Say what you will about youth, hunger and ability, but when a young fighter comes into a match with an older fighter and quickly becomes a 7-1 or 8-1 underdog, it's because bettors know that it takes more than just Ortiz's youth and passion to win. Experience counts, and it's enough to make Floyd the heavy favorite.
Ortiz's loss to Maidana indicates that he doesn't always show up on the big stage. Considering the fates of guys who do show up on the big stage—De La Hoya, Castillo, Corrales and Hatton, for example—it's hard to imagine Ortiz having a different fate.
He got thoroughly outclassed on Face Off with Max Kellerman, and it took his second big-time fight for Ortiz to finally show up. He seems to need a trial run to truly perform, and he hasn't had a trial run for this type of fight. Not even close.
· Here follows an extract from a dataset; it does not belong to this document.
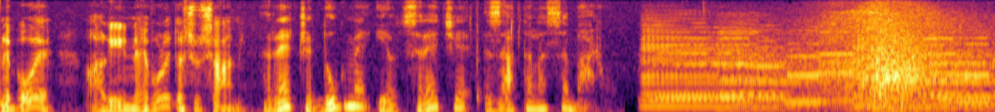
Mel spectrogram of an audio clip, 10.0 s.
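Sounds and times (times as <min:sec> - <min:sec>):
speech: 0:00.0 - 0:06.0
sustained tones: 0:07.5 - 0:09.9
car passing along a road splashing water: 0:08.2 - 0:09.9.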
In almost every boxer's mind—Ortiz's and Pacquiao's included—there is a "Cinderella" narrative, of working your way up from nothing, becoming champion by hard work and perseverance. It is a lionization of the underdog, and a rags-to-riches story that is perhaps the most common in all of boxing. A poor kid works his way to the top, becomes champion, and then when his moment is up, the next great champion arises from the masses.
Mayweather is different. He doesn't believe this. In his mind, he is always the champion because he was born to be the best. He never needed to become anything. He just needed to let other people know how great he inherently is.
This means that, unlike many fighters—who will panic and wonder if they're on the wrong side of history when pressured by a hungry young fighter like Ortiz—Mayweather will stay calm. Every hit he takes will make him more determined to punish Ortiz, and prove him wrong. It is not Mayweather's moment to lose, and it will take a lot more than Ortiz to change that.
It's tempting to say Mayweather's cockiness and confidence will finally cost him. It's tempting to say that a quicker, more powerful fighter will be able to beat him. It's tempting to say that Mayweather's speed has gone and his opponent has a competitive advantage.
Every time I've done that, I've been wrong.
We've all had a moment in the past where we've doubted Mayweather. We thought he was taking it too far. It might have been in the second Castillo fight. It might have been against Gatti. Perhaps against De La Hoya. Maybe Marquez could beat him. Some notable boxing observers thought Mosley, a big-game fighter, would be the guy.
And some people now think Ortiz can be that guy. Unlikely.
HBO wants you to think that, because giving Ortiz a chance of winning helps them sell this fight. But Ortiz won't win. I've given you 10 reasons why. Mayweather can give you another 41.
And he has said he wants Pacquiao next. Victor Ortiz can't stand in the way of history.